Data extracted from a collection
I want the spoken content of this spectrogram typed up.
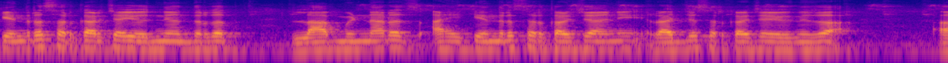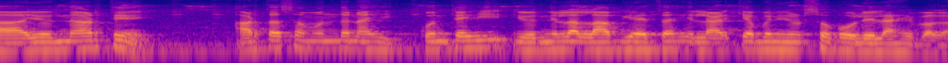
केंद्र सरकारच्या योजनेअंतर्गत लाभ मिळणारच आहे. केंद्र सरकारच्या आणि राज्य सरकारच्या योजनेचा योजनार्थी अर्थसंबंध नाही. कोणत्याही योजनेला लाभ घ्यायचा हे लाडक्या बहिणीवर सोपवलेलं आहे बघा.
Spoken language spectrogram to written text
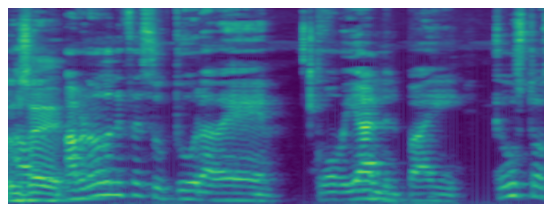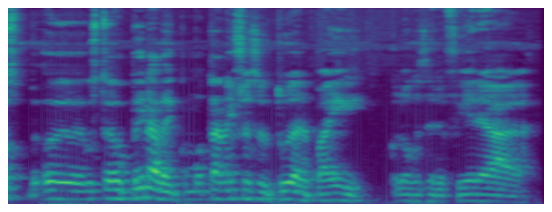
Entonces, Ah, hablando de la infraestructura de como vial del país, ¿qué usted, eh, usted opina de cómo está la infraestructura del país con lo que se refiere a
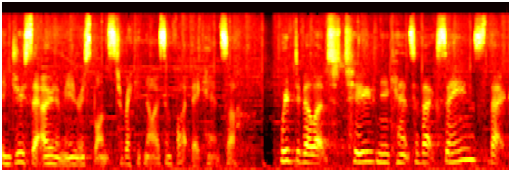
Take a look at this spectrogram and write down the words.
induce their own immune response to recognise and fight their cancer. We've developed two new cancer vaccines that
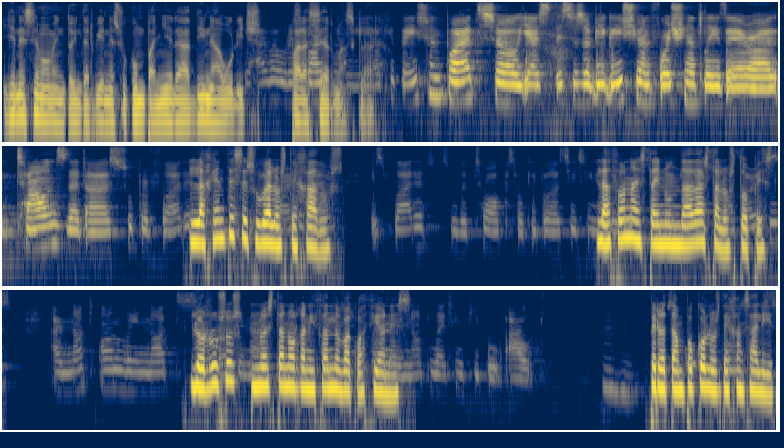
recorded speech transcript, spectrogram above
Y en ese momento interviene su compañera Dina Urich para ser más clara. La gente se sube a los tejados. La zona está inundada hasta los topes. Los rusos no están organizando evacuaciones, pero tampoco los dejan salir.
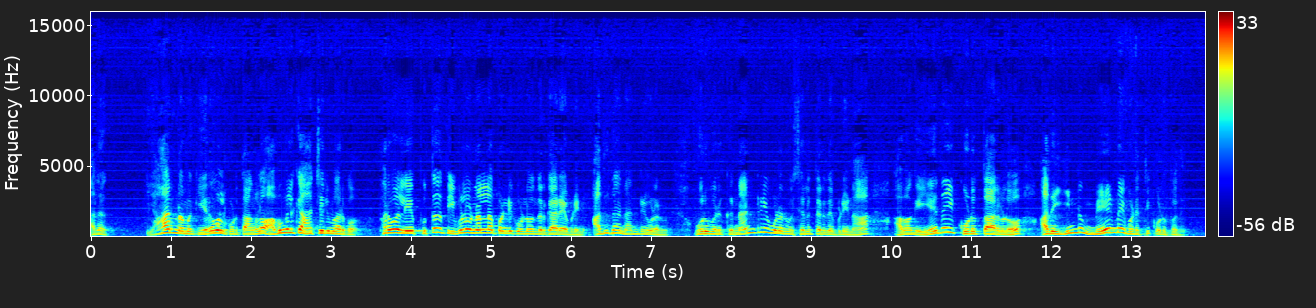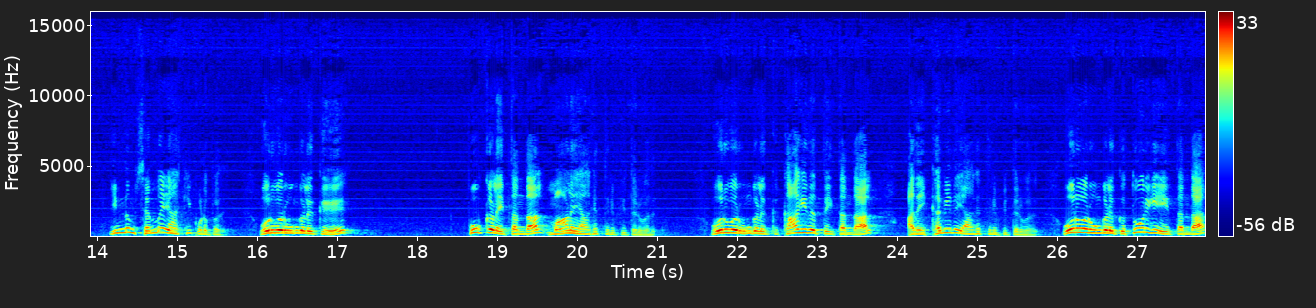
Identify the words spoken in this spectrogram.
அதை யார் நமக்கு இரவல் கொடுத்தாங்களோ அவங்களுக்கே ஆச்சரியமாக இருக்கும். பரவாயில்லையே புத்தகத்தை இவ்வளோ நல்லா பண்ணி கொண்டு வந்திருக்காரு அப்படின்னு. அதுதான் நன்றி உணர்வு. ஒருவருக்கு நன்றி உணர்வு செலுத்துறது எப்படின்னா அவங்க எதை கொடுத்தார்களோ அதை இன்னும் மேன்மைப்படுத்தி கொடுப்பது. இன்னும் செம்மையாக்கி கொடுப்பது. ஒருவர் உங்களுக்கு பூக்களை தந்தால் மாலையாக திருப்பி தருவது. ஒருவர் உங்களுக்கு காகிதத்தை தந்தால் அதை கவிதையாக திருப்பி தருவது. ஒருவர் உங்களுக்கு தூரிகையை தந்தால்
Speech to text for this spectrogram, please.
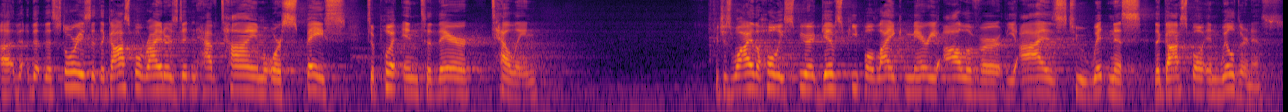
uh, the, the, the stories that the gospel writers didn't have time or space to put into their telling which is why the Holy Spirit gives people like Mary Oliver the eyes to witness the gospel in wilderness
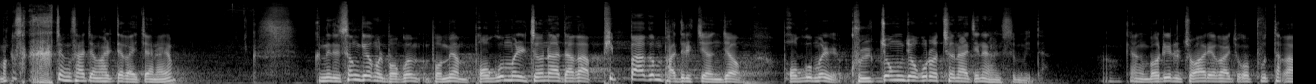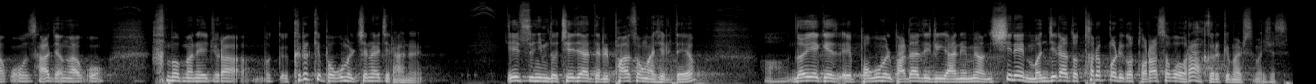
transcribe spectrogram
막 사정사정 할 때가 있잖아요. 그런데 성경을 보면 복음을 전하다가 핍박은 받을지언정 복음을 굴종적으로 전하지는 않습니다. 어, 그냥 머리를 조아려 가지고 부탁하고 사정하고 한 번만 해주라 뭐 그, 그렇게 복음을 전하지 않아요. 예수님도 제자들을 파송하실 때요. 어, 너에게 복음을 받아들이지 않으면 신의 먼지라도 털어버리고 돌아서고 오라 그렇게 말씀하셨어요.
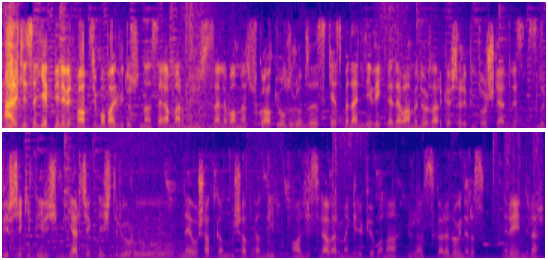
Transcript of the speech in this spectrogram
Herkese yepyeni bir PUBG Mobile videosundan selamlar. Bugün sizlerle One Man Squad yolculuğumuza hız kesmeden Livik'le devam ediyoruz arkadaşlar. Hepiniz hoş geldiniz. Hızlı bir şekilde ilişimi gerçekleştiriyorum. Ne o? Shotgun mı? Shotgun değil. Acil silah vermen gerekiyor bana. Güzel. Skarel oynarız. Nereye indiler?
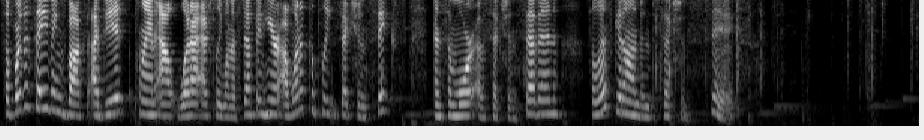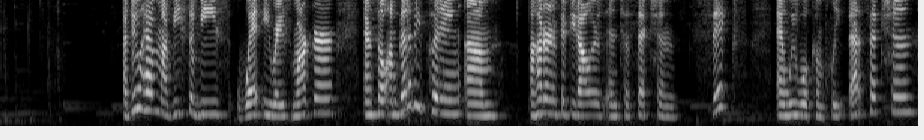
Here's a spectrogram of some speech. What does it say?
So for the savings box, I did plan out what I actually want to stuff in here. I want to complete section 6 and some more of section 7. So let's get on to section 6. I do have my Vis-à-Vis wet erase marker. And so I'm going to be putting um, $150 into section six and we will complete that section.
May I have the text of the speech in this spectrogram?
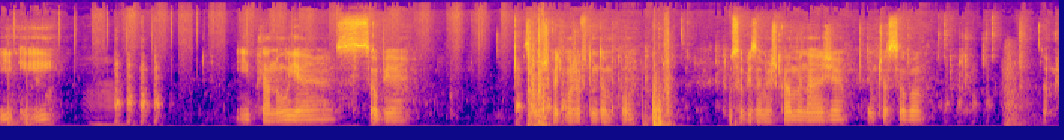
i, i. I planuję sobie zamieszkać może w tym domku. Tu sobie zamieszkamy na razie, tymczasowo. Dobra.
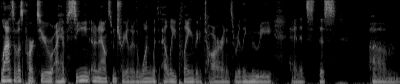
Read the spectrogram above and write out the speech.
Last of Us Part 2, I have seen an announcement trailer, the one with Ellie playing the guitar, and it's really moody, and it's this um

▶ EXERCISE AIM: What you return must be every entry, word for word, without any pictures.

▶ RESULT OF THIS EXERCISE:
I want the spoken content of this spectrogram typed up.
केंद्र सरकारच्या योजनेअंतर्गत लाभ मिळणारच आहे. केंद्र सरकारच्या आणि राज्य सरकारच्या योजनेचा योजनार्थी अर्थसंबंध नाही. कोणत्याही योजनेला लाभ घ्यायचा हे लाडक्या बहिणीवर सोपवलेलं आहे बघा.
Spoken language spectrogram to written text
Entonces, Ah, hablando de la infraestructura de como vial del país, ¿qué usted, eh, usted opina de cómo está la infraestructura del país con lo que se refiere a
Take a look at this spectrogram and write down the words.
induce their own immune response to recognise and fight their cancer. We've developed two new cancer vaccines that
recorded speech transcript, spectrogram above
Y en ese momento interviene su compañera Dina Urich para ser más clara. La gente se sube a los tejados. La zona está inundada hasta los topes. Los rusos no están organizando evacuaciones, pero tampoco los dejan salir.
Identify the words spoken in this spectrogram.
அதை யார் நமக்கு இரவல் கொடுத்தாங்களோ அவங்களுக்கே ஆச்சரியமாக இருக்கும். பரவாயில்லையே புத்தகத்தை இவ்வளோ நல்லா பண்ணி கொண்டு வந்திருக்காரு அப்படின்னு. அதுதான் நன்றி உணர்வு. ஒருவருக்கு நன்றி உணர்வு செலுத்துறது எப்படின்னா அவங்க எதை கொடுத்தார்களோ அதை இன்னும் மேன்மைப்படுத்தி கொடுப்பது. இன்னும் செம்மையாக்கி கொடுப்பது. ஒருவர் உங்களுக்கு பூக்களை தந்தால் மாலையாக திருப்பி தருவது. ஒருவர் உங்களுக்கு காகிதத்தை தந்தால் அதை கவிதையாக திருப்பி தருவது. ஒருவர் உங்களுக்கு தூரிகையை தந்தால்
Speech to text for this spectrogram, please.
uh, the, the, the stories that the gospel writers didn't have time or space to put into their telling which is why the Holy Spirit gives people like Mary Oliver the eyes to witness the gospel in wilderness
transcribe spectrogram
막 사정사정 할 때가 있잖아요. 그런데 성경을 보면 복음을 전하다가 핍박은 받을지언정 복음을 굴종적으로 전하지는 않습니다. 어, 그냥 머리를 조아려 가지고 부탁하고 사정하고 한 번만 해주라 뭐 그, 그렇게 복음을 전하지 않아요. 예수님도 제자들을 파송하실 때요. 어, 너에게 복음을 받아들이지 않으면 신의 먼지라도 털어버리고 돌아서고 오라 그렇게 말씀하셨어요.
Transcript of the speech in this spectrogram
Herkese yepyeni bir PUBG Mobile videosundan selamlar. Bugün sizlerle One Man Squad yolculuğumuza hız kesmeden Livik'le devam ediyoruz arkadaşlar. Hepiniz hoş geldiniz. Hızlı bir şekilde ilişimi gerçekleştiriyorum. Ne o? Shotgun mı? Shotgun değil. Acil silah vermen gerekiyor bana. Güzel. Skarel oynarız. Nereye indiler?
Here's a spectrogram of some speech. What does it say?
So for the savings box, I did plan out what I actually want to stuff in here. I want to complete section 6 and some more of section 7. So let's get on to section 6. I do have my Vis-à-Vis wet erase marker. And so I'm going to be putting um, $150 into section six and we will complete that section.
May I have the text of the speech in this spectrogram?
i, i. I planuję sobie zamieszkać może w tym domku. Tu sobie zamieszkamy na razie, tymczasowo. Dobra.
Read the spectrogram above and write out the speech.
Last of Us Part 2, I have seen an announcement trailer, the one with Ellie playing the guitar, and it's really moody, and it's this um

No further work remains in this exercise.